Osuman Imoro was struggling at Fair Haven School. Now he’s spending five days a week with athletic and academic mentors swinging a squash racket and boosting his scores on the court and in the classroom.
A group called Squash Haven now has $20,000 more to help kids like Osuman break into the traditionally Ivy League and prep school sport and raise their educational horizons now that the group has emerged the surprise winner of a citywide contest among groups that do good.
With only three employees, the little non-profit-that-could beat out dozens of area non-profits in a contest to raise the most $50-and-up donations from the most donors between Nov. 1 and Dec. 31.
Squash Haven, which was founded in 2006s, corralled 413 gifts of $50 or more totaling $30,000; that won the first prize of $20,000.
The contest was run by by the Community Foundation for Greater New Haven (CFGH) to coincide with launch of a new online giving platform called giveGreater.org. The win surprised CFGNH Communications Manager Tricia Caldwel. For such a new and small organization, she said, “they came out of nowhere.”
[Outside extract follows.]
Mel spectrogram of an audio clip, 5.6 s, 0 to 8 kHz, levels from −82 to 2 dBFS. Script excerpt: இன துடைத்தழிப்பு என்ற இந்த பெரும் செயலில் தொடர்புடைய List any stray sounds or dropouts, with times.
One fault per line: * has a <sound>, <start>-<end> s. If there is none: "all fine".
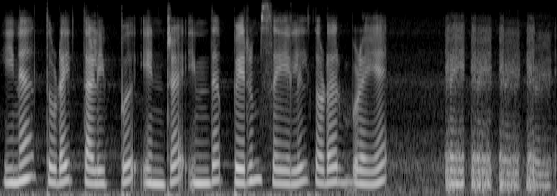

Well, almost nowhere.
giveGreater.org is a new resource that emphasizes social media and new technology to raise the dollars. To prepare for the contest, Squash Haven Executive Director Julie Greenwood created a detailed profile for the new giving site. Then Squash Haven iots their own site and created the requisite link.
On the morning of the first day, Greenwood said, her group put out an email blast at 7:30 to their list to win an “early bird” prize. That was another one of the incentives from the CFGH, which had set aside a pot of $200,000 to entice non-profits to participate.
“By Thursday of the first week, we checked the leader board, and we were in first place,” said Greenwood. The group had raised $7,000 already.
A former squash player and coach at Williams College, Greenwood (shown here high-fiving with Edgewood School’s Aaron Brevard) said that although they were up against venerable and large orchestras, museums, and hospitals, it didn’t hurt that her little organization had an athletic, competitive spirit.
And the $50 amount was cleverly crafted, she said. That amount enabled her to appeal not just to the wealthiest donors, but to Squash Haven’s many volunteers and its wider circle of supporters.
In the final days before the contest’s New Year’s Eve finale, Squash Haven’s lead had narrowed to 15 donors.
Staffers made a big push reaching out to all their sister organizations, 10 other members of the National Urban Squash and Education Association (NUSEA). It helped that squash is a small sport where still everybody knows everybody.When the competition closed, they were 60 donors ahead.
Greenwood had figured that larger, more established organizations would have more sophisticated sites and approaches and would therefore beat out Squash Haven.
Not so. Squash Haven raised $30,000 and now gets the $20,000 matching prize money. With that money, Greenwood said, she hopes to hire another staff member to bring in another class of 12 or so New Haven school kids to augment the 50 they have in the much sought-after program.
Which would be fine for kids like Osuman, Carmelo Reyes, and Seth Ortiz, the latter playing at one of Yale’s courts in the photo above.
Seth Ortiz said that he first discovered squash on a field trip to the Yale gym when he was in the fifth grade. It has become his favorite sport. Plus he likes how many friends he makes.
Greenwood said the commitment to the kids and families is for the long haul starting in the fourth grade. It will extend through helping the kids into college.
There, the students all said, they plan to play squash.
For now, squash and academics five days a week after school have helped turn Osuman’s Cs into Bs. Plus he’s no longer having trouble on his CMTs.The best part, he said, is that he loves everything about the game.
The program also requires 10 hours of community service per year. Osuman said he and his friends fulfilled part of that recently giving some kids from Iraq connected to Integrated Refugee and Immigrant Services IRIS their first experience ever of squash.
In the Community Foundation contest, Christian Community Action, Columbus House, Gaylord Hospital, Neighborhood Music School, and Solar Youth all won prizes ranging from $5,000 to $15,000. Forty other organizations won prize money worth $2,875 each. Click here for a complete list.